Here’s a passage that wants the out-loud treatment. Even small things like the “up” after “yellows” or the “once” after “herd of pigs” are for rhythm and not meaning. They make it sound good. Go ahead and read it out loud right now and tell me you don’t love saying, “He’s always outside. He came out of time…”
“He looks like anybody you see on the street. But when he grins, birds fall dead off telephone lines...the grass yellows up and dies where he spits. He's always outside. He came out of time...He has the name of a thousand demons. Jesus knocked him into a herd of pigs once. His name is Legion. He's afraid of us...He knows magic. He can call the wolves and live in the crows...He's the king of nowhere.” — Stephen King, The Stand
I know that Stephen King reads his work aloud. I’ve been in the room while he does it. In 1994 King went on a 10 city book tour on his Harley, and my hometown high school auditorium was one of his stops.
I remember the evening with surprising clarity. He stood at the front of the crowded auditorium and started riffing on our mascot. We were the Terrors, and he loved that. He wanted to know whether anyone had walked past a storm gutter on our campus very late at night, or whether anyone heard strange sounds in our locker-lined hallways when the building was empty.
I still remember him talking about the threat that big box book sellers were to independent book sellers and therefore the overall diversity of authors (prescient). I also remember him reading a 20 minute excerpt of Insomnia. I wonder if he reads his entire novels aloud as part of his own editing practice? He’s no stranger to listening. In an interview in The Atlantic, he says, “On long trips, we all listened to audiobooks. A good reader digging into a good book is wonderful. Musical.”
Be like Stephen King. Make your writing sound good when read aloud. If it’s not already something you’ve been doing, you won’t regret it.

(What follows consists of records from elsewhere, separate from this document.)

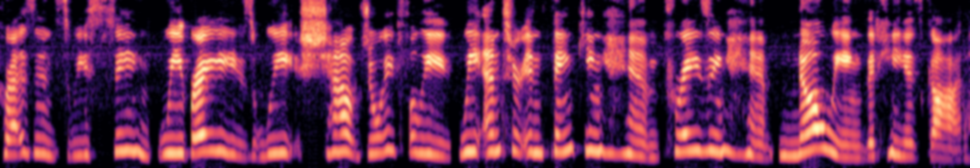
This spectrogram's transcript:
presence, we sing, we praise, we shout joyfully. We enter in thanking him, praising him, knowing that he is God.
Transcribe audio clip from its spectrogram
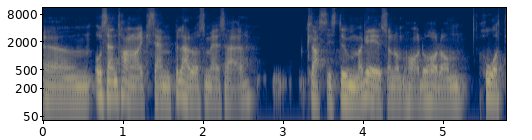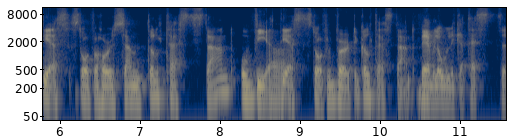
Ehm, och sen tar han några exempel här då som är så här klassiskt dumma grejer som de har. Då har de HTS står för Horizontal Test Stand och VTS står för Vertical Test Stand. Det är väl olika test eh,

Speaking of reading aloud and trying not to get into that dreaded “audiobook cadence,” we have a new episode of Timber—Stories for Podcasters. In it, I read a story by Sean Williams about the wrongful conviction podcast Undisclosed. Listen to it for a counterpoint on the often-recited advice that everything in podcasting should take a back seat to story. Undisclosed is one show where detail and content are king.
Finally, let me just leave you by musing about how The Stand proves that we’re living in a simulation. I read it in the early 90’s with a young and impressionable mind. As I was reading it, the matrix glitched in a scene that took place at the Holiday Inn in Grand Junction, Colo. King had written it in 1978 as scene from the future, but I was personally there at that very Holiday Inn the literal weekend it was supposed to have taken place. I was on a 7th grade band field trip—the one and only band camp in my life. Ok spooky, sure. Then 30 years later the matrix glitches again and we get our own flu-like pandemic. Our pandemic inspired me to listen to the book, and it sent a little chill down my spine when the characters visit the very same King Soopers in Boulder where the recent mass shooting just happened. Simulation for sure.
See you next week!
Here’s a tip: brevity is the soul of wit.